A giant poster announcing the upcoming European elections, stucks on the facade of the European Parliament building, in Strasbourg, eastern France. The European Parliament elections are planned to be held from June 6 to 9, 2024. LEHTIKUVA / AFP

International news

A report released by leading economists from France, Germany, and Italy has launched a critical analysis of the European Union's current approach to research and development, suggesting that the EU is significantly trailing in the global innovation race. According to the study, the lack of presence among the world's top tech companies and startups signifies a dire need for a strategic pivot towards more cutting-edge and disruptive innovation projects.

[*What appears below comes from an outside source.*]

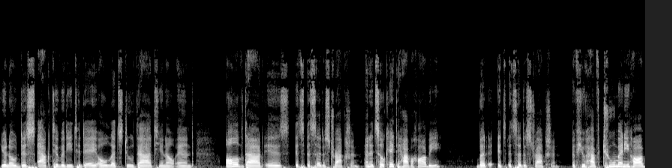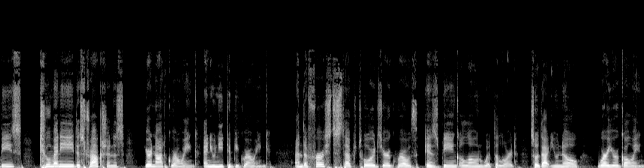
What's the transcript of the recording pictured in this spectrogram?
you know, this activity today. Oh, let's do that, you know, and all of that is, it's, it's a distraction. And it's okay to have a hobby, but it's, it's a distraction. If you have too many hobbies, too many distractions, you're not growing and you need to be growing. And the first step towards your growth is being alone with the Lord so that you know where you're going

Nobel laureate Jean Tirole of the Toulouse School of Economics highlights the EU's disproportionate investment in mid-tech sectors, particularly the automotive industry, at the expense of burgeoning high-tech fields like the digital economy. This imbalance has ensnared the continent in a "mid-tech trap," stifling its economic growth and reducing its influence on the global stage.

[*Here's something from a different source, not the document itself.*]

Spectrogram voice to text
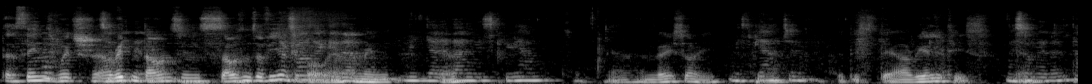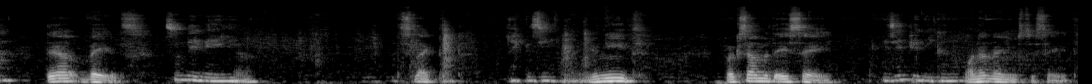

Clemens Fuest, President of the Ifo Institute, echoes Tirole's concerns, pointing out that Europe's innovation efforts are overly concentrated and lagging in sectors critical for future competitiveness. The report emphasizes the need for the EU to significantly increase its R&D expenditure, particularly in low Technological Readiness Level projects that promise transformative potential.

The recommendations extend to the governance of Horizon Europe, the EU's key funding program for research and innovation. The authors advocate for a reduction in political oversight of scientific decisions, proposing instead a model that empowers leading scientists with greater autonomy and flexibility. This approach aims to invigorate the EU's research landscape by enabling more groundbreaking innovations to emerge.

Further comparisons with the United States reveal structural inefficiencies within the EU's funding mechanisms, particularly the European Innovation Council (EIC), which is suggested to draw inspiration from the US ARPA model. The report criticizes the EU's cumbersome application processes and suggests a shift towards a less bureaucratic, more scientist-led committee structure to facilitate breakthroughs in innovation.

One of the more radical proposals includes a significant budget reallocation from the European Institute of Innovation and Technology (EIT), which the report indicates has fallen short of its objectives, to more promising areas of research.

Released in Brussels and spearheaded by prominent economists including Clemens Fuest, Daniel Gros of the Institute for European Policymaking at Bocconi University Milan, and Jean Tirole, the report titled "EU Innovation Policy – How to Escape the Middle Technology Trap?" offers a compelling blueprint for revamping the EU's research and innovation strategy to secure its place as a global leader in technology and innovation.